## WORK ITEM
In the listing below, please print the line that contains "I'm after the words in this spectrogram." and every line that follows it, exactly.

## DATA EXCERPTS

* * * * *

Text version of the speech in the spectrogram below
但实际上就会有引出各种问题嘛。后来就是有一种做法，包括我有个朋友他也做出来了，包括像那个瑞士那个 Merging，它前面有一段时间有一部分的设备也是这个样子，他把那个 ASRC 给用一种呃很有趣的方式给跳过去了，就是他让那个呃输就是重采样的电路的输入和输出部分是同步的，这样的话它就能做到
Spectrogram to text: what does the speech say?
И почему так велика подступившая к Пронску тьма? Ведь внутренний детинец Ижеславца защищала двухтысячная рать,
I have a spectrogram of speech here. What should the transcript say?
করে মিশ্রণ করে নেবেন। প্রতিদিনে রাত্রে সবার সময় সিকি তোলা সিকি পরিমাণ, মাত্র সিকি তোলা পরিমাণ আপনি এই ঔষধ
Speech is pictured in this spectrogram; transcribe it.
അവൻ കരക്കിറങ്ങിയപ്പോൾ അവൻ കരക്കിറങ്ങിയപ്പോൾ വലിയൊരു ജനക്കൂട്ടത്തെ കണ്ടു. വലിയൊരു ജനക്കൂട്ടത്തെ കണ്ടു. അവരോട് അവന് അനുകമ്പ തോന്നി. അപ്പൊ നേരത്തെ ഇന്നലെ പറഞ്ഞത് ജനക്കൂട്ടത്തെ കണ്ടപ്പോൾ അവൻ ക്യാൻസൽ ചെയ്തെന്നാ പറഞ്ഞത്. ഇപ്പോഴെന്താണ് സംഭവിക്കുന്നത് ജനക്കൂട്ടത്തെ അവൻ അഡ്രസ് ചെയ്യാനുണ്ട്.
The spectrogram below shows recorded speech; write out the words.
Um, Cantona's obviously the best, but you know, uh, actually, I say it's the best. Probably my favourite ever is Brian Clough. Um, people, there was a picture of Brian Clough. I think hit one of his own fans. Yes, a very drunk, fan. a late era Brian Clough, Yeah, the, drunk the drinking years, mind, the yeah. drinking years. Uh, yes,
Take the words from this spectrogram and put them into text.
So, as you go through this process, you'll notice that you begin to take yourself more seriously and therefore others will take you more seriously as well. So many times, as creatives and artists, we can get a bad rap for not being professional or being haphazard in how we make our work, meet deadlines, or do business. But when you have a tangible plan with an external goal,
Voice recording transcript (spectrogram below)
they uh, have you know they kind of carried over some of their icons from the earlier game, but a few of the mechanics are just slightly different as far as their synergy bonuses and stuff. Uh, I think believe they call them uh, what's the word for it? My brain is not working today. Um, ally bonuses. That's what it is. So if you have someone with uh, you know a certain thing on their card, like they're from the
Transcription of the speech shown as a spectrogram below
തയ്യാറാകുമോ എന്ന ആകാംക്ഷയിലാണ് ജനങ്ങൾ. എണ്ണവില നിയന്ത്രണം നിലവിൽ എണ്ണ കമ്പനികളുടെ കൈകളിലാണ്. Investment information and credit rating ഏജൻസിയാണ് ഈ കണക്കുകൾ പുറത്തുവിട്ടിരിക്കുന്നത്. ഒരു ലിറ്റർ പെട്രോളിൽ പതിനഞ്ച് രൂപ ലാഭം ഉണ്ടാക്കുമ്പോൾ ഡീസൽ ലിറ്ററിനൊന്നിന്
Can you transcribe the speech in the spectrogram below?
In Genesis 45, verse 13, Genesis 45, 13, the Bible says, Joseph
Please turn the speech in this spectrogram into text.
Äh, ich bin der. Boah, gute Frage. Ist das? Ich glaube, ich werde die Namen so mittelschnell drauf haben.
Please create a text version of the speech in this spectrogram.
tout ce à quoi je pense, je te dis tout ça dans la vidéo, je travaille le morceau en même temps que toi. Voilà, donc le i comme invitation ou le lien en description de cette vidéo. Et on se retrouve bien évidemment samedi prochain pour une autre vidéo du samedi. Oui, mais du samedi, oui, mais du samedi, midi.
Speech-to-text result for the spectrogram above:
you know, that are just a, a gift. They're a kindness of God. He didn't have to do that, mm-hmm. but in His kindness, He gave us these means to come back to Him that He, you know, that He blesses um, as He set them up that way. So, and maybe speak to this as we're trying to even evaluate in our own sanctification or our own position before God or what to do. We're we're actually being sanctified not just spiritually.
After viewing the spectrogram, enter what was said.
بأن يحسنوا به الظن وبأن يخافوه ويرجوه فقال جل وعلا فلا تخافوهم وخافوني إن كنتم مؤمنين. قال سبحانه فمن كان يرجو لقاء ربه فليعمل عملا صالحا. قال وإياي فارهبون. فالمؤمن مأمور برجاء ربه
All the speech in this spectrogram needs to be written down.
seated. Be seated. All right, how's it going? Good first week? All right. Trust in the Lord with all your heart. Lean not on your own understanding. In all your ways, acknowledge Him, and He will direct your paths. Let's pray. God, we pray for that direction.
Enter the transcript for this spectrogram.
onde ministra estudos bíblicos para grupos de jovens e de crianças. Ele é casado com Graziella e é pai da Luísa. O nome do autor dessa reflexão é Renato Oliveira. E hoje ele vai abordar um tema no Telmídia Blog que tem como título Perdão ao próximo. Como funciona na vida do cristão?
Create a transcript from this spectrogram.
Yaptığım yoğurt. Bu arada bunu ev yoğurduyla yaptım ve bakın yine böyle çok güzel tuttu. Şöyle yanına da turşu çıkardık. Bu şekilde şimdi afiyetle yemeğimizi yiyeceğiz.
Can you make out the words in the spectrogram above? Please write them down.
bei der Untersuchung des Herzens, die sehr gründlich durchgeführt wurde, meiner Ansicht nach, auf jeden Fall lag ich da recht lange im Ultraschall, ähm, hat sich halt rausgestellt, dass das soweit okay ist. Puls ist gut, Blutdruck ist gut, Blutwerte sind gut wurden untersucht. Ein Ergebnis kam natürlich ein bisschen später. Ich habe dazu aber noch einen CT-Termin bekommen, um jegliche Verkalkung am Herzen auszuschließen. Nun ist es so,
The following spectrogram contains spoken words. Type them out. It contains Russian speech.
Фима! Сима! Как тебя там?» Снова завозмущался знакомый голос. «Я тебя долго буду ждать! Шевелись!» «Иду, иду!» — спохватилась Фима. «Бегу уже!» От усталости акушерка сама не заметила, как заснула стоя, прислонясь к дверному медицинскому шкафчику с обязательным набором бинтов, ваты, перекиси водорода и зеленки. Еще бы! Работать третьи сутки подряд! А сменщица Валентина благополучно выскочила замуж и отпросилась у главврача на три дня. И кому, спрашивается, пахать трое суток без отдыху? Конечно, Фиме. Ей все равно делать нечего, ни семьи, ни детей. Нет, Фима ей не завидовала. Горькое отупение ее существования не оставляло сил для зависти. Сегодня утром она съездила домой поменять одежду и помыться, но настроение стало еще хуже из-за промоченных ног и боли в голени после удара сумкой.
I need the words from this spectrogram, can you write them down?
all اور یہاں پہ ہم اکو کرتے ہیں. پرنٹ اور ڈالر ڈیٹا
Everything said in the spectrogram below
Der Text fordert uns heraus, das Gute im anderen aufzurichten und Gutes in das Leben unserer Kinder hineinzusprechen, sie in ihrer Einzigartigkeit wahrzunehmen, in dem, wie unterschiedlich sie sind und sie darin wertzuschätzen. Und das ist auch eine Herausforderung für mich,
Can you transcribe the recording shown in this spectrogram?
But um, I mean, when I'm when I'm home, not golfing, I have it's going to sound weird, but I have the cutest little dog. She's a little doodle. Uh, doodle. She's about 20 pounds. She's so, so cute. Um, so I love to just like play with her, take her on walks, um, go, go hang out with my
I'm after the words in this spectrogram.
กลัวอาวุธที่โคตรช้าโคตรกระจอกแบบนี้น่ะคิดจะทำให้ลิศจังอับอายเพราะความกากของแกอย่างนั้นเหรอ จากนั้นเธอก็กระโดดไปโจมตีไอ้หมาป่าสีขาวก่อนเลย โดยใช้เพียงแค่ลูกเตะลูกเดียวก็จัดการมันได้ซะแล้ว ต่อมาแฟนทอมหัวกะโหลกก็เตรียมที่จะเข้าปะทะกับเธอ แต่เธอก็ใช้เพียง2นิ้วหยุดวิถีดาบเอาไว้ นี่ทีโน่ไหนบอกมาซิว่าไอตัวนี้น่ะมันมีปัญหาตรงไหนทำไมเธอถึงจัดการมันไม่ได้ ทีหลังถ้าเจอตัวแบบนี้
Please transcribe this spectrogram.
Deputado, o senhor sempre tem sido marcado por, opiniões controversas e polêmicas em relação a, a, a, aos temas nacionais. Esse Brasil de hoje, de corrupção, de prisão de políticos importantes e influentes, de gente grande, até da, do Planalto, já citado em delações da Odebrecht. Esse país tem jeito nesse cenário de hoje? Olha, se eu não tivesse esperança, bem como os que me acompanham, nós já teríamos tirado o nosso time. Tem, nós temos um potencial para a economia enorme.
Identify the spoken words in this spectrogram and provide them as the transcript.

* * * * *

## OUTPUT FOR THIS TASK
I'm after the words in this spectrogram.
กลัวอาวุธที่โคตรช้าโคตรกระจอกแบบนี้น่ะคิดจะทำให้ลิศจังอับอายเพราะความกากของแกอย่างนั้นเหรอ จากนั้นเธอก็กระโดดไปโจมตีไอ้หมาป่าสีขาวก่อนเลย โดยใช้เพียงแค่ลูกเตะลูกเดียวก็จัดการมันได้ซะแล้ว ต่อมาแฟนทอมหัวกะโหลกก็เตรียมที่จะเข้าปะทะกับเธอ แต่เธอก็ใช้เพียง2นิ้วหยุดวิถีดาบเอาไว้ นี่ทีโน่ไหนบอกมาซิว่าไอตัวนี้น่ะมันมีปัญหาตรงไหนทำไมเธอถึงจัดการมันไม่ได้ ทีหลังถ้าเจอตัวแบบนี้
Please transcribe this spectrogram.
Deputado, o senhor sempre tem sido marcado por, opiniões controversas e polêmicas em relação a, a, a, aos temas nacionais. Esse Brasil de hoje, de corrupção, de prisão de políticos importantes e influentes, de gente grande, até da, do Planalto, já citado em delações da Odebrecht. Esse país tem jeito nesse cenário de hoje? Olha, se eu não tivesse esperança, bem como os que me acompanham, nós já teríamos tirado o nosso time. Tem, nós temos um potencial para a economia enorme.
Identify the spoken words in this spectrogram and provide them as the transcript.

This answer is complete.